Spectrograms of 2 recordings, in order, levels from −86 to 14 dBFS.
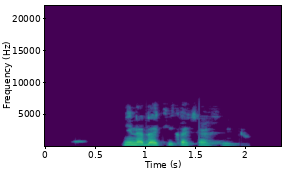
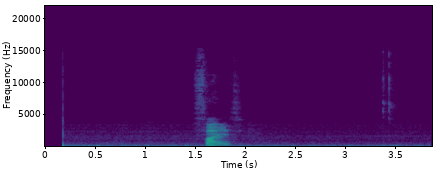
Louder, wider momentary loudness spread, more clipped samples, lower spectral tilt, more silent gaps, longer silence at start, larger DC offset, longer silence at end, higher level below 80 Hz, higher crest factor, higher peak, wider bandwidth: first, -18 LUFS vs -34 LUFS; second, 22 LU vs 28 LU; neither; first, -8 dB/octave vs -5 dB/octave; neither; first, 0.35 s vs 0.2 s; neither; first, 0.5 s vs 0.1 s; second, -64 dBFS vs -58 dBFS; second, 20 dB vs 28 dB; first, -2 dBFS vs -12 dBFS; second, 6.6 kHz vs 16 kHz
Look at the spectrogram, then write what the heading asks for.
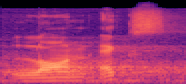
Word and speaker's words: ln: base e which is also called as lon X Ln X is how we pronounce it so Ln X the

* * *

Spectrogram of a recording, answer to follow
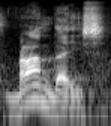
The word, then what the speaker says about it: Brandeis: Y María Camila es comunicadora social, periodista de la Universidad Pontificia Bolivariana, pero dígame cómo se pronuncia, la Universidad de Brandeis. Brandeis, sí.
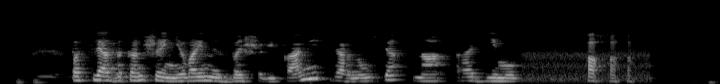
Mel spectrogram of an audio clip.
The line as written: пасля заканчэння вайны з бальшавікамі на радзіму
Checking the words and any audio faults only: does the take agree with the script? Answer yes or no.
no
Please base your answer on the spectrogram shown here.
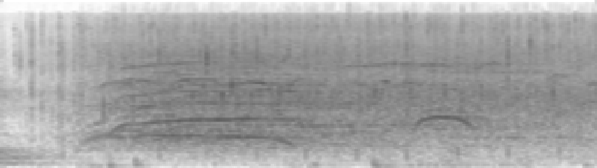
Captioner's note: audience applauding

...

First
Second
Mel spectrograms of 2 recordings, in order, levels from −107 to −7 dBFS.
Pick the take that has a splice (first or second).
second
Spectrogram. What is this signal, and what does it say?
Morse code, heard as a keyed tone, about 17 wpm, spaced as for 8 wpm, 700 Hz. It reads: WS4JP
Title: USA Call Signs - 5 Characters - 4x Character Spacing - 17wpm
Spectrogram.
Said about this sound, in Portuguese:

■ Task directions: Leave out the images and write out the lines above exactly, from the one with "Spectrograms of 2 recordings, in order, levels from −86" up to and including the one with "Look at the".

■ Answer to this problem:
Spectrograms of 2 recordings, in order, levels from −86 to 14 dBFS.
Louder, wider momentary loudness spread, more clipped samples, lower spectral tilt, more silent gaps, longer silence at start, larger DC offset, longer silence at end, higher level below 80 Hz, higher crest factor, higher peak, wider bandwidth: first, -18 LUFS vs -34 LUFS; second, 22 LU vs 28 LU; neither; first, -8 dB/octave vs -5 dB/octave; neither; first, 0.35 s vs 0.2 s; neither; first, 0.5 s vs 0.1 s; second, -64 dBFS vs -58 dBFS; second, 20 dB vs 28 dB; first, -2 dBFS vs -12 dBFS; second, 6.6 kHz vs 16 kHz
Look at the spectrogram, then write what the heading asks for.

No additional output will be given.